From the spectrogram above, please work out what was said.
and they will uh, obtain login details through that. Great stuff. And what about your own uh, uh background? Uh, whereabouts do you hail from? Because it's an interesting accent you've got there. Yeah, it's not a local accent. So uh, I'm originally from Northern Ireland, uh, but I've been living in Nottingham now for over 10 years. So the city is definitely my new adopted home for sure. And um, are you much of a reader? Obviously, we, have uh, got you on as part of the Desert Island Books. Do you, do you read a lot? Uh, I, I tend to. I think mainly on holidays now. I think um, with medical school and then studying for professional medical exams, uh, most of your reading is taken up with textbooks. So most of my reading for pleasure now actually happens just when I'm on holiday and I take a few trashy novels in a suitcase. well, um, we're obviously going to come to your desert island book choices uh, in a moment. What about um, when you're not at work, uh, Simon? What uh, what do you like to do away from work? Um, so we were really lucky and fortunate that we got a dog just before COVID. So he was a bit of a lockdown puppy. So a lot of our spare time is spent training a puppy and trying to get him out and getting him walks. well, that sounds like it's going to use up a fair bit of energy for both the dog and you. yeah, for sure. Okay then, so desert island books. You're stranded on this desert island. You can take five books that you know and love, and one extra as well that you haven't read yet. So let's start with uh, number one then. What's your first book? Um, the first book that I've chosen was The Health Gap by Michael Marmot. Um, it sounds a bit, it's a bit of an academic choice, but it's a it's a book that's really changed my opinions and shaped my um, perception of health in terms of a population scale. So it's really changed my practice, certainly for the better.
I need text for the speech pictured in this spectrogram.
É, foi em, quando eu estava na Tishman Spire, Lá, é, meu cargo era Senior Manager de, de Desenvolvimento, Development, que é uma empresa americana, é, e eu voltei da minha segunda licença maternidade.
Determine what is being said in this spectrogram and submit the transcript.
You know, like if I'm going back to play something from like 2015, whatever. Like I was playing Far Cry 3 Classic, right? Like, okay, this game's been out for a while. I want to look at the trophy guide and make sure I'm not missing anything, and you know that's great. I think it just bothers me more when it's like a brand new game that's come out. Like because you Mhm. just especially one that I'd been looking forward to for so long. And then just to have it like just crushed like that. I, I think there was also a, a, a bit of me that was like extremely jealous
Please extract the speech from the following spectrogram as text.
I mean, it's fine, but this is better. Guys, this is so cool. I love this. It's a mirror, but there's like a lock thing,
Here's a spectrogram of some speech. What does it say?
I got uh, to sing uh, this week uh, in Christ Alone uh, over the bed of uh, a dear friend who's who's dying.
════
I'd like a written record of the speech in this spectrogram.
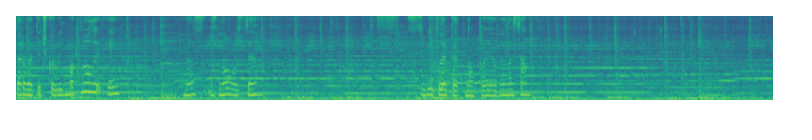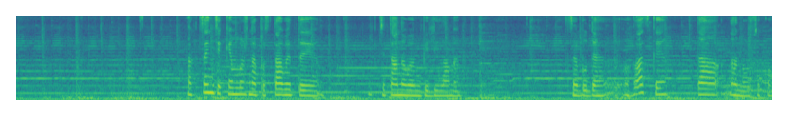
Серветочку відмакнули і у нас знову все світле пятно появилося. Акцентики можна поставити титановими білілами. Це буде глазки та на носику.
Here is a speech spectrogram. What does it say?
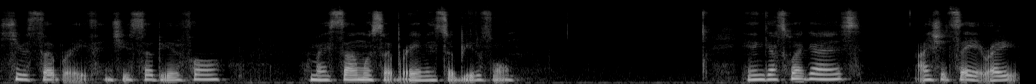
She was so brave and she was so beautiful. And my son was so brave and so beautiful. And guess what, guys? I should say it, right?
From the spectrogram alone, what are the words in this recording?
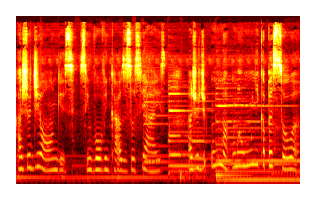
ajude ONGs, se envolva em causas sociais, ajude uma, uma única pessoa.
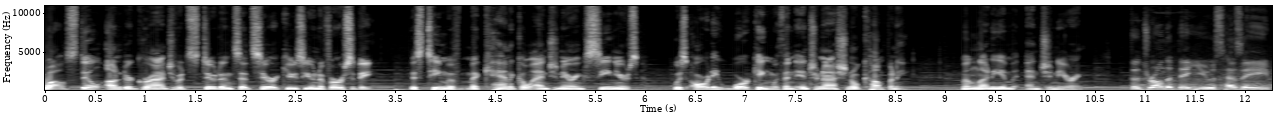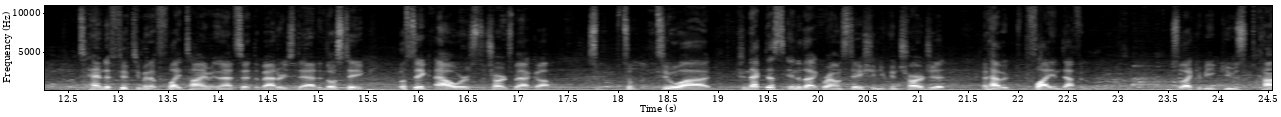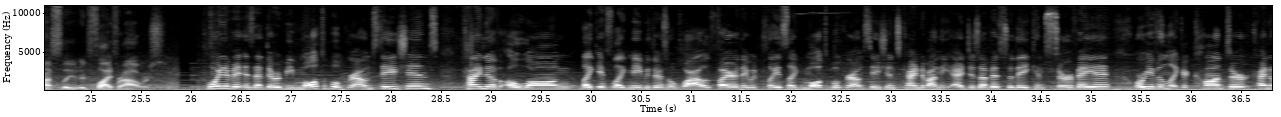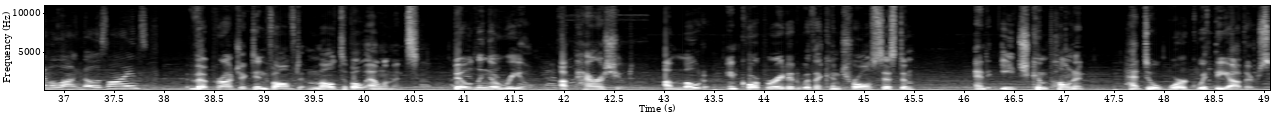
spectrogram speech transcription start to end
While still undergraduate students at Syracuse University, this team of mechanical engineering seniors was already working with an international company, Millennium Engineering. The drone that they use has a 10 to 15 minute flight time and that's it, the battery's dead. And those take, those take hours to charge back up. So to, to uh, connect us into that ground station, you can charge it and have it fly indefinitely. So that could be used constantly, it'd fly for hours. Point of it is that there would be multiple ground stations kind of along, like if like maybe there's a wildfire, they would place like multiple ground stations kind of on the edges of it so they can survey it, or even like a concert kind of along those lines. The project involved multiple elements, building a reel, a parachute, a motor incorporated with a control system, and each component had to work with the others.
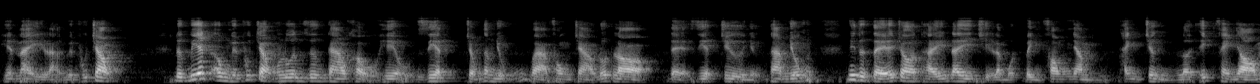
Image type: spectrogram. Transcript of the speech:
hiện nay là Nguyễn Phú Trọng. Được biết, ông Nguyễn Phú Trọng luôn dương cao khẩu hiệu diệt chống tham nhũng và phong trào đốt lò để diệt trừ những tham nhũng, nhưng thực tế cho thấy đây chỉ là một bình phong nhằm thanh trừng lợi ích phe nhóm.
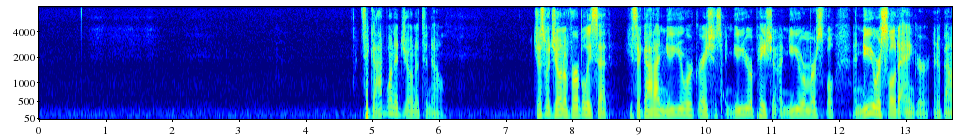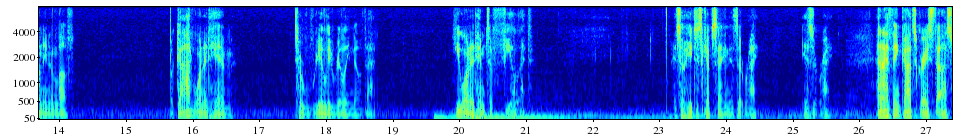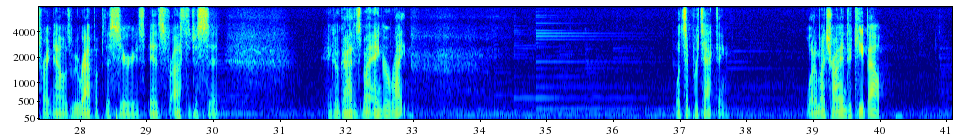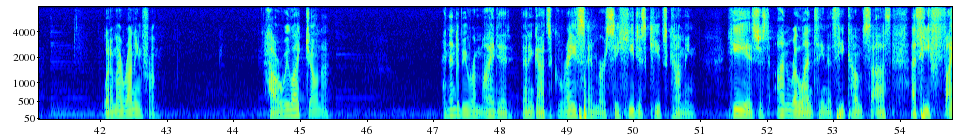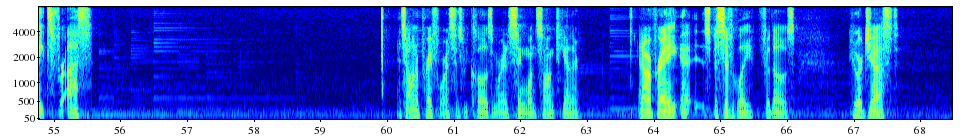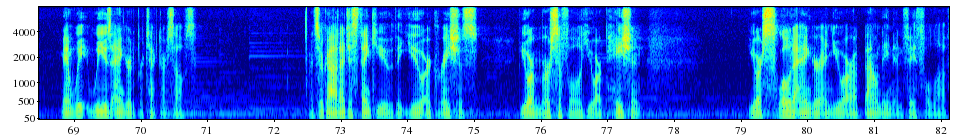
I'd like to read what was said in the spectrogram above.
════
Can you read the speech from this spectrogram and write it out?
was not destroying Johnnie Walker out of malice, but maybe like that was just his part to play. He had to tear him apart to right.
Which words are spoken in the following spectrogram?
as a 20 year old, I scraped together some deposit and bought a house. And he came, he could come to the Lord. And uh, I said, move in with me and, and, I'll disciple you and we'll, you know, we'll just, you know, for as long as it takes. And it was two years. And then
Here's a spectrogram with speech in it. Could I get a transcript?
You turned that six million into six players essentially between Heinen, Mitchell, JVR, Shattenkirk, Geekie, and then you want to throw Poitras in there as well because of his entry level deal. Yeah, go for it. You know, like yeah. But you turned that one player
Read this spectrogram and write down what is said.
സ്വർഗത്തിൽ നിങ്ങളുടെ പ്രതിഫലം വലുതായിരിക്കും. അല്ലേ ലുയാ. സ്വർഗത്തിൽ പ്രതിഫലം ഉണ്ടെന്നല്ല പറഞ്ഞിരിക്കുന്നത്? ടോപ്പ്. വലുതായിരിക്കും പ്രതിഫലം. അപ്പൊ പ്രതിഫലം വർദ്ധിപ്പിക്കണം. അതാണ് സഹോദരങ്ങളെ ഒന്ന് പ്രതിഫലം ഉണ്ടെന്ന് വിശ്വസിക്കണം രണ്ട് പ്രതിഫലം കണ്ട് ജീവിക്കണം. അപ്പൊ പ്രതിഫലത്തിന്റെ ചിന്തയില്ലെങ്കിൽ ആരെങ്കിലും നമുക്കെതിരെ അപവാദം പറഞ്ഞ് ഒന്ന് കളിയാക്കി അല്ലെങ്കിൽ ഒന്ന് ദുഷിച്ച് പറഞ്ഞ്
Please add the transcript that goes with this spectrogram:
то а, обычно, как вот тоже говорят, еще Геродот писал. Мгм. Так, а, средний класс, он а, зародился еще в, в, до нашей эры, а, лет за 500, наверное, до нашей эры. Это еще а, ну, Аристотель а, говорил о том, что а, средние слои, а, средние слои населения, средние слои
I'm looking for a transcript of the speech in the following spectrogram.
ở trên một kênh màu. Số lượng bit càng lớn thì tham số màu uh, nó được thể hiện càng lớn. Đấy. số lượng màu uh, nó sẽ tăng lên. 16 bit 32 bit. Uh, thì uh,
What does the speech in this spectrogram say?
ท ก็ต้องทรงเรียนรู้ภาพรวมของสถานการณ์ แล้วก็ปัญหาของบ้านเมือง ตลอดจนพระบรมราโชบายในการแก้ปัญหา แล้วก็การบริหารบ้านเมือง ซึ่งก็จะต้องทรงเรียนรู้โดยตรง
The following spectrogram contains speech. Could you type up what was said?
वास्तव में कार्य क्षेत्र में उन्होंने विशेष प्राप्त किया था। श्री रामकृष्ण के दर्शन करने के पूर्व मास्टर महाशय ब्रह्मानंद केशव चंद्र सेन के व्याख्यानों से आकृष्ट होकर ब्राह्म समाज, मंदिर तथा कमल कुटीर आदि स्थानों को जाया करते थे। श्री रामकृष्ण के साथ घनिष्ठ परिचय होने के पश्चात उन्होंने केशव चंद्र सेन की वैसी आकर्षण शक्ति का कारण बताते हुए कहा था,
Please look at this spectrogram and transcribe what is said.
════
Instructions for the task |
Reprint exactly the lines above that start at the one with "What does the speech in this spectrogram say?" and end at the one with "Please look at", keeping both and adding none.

Result for this task |
What does the speech in this spectrogram say?
ท ก็ต้องทรงเรียนรู้ภาพรวมของสถานการณ์ แล้วก็ปัญหาของบ้านเมือง ตลอดจนพระบรมราโชบายในการแก้ปัญหา แล้วก็การบริหารบ้านเมือง ซึ่งก็จะต้องทรงเรียนรู้โดยตรง
The following spectrogram contains speech. Could you type up what was said?
वास्तव में कार्य क्षेत्र में उन्होंने विशेष प्राप्त किया था। श्री रामकृष्ण के दर्शन करने के पूर्व मास्टर महाशय ब्रह्मानंद केशव चंद्र सेन के व्याख्यानों से आकृष्ट होकर ब्राह्म समाज, मंदिर तथा कमल कुटीर आदि स्थानों को जाया करते थे। श्री रामकृष्ण के साथ घनिष्ठ परिचय होने के पश्चात उन्होंने केशव चंद्र सेन की वैसी आकर्षण शक्ति का कारण बताते हुए कहा था,
Please look at this spectrogram and transcribe what is said.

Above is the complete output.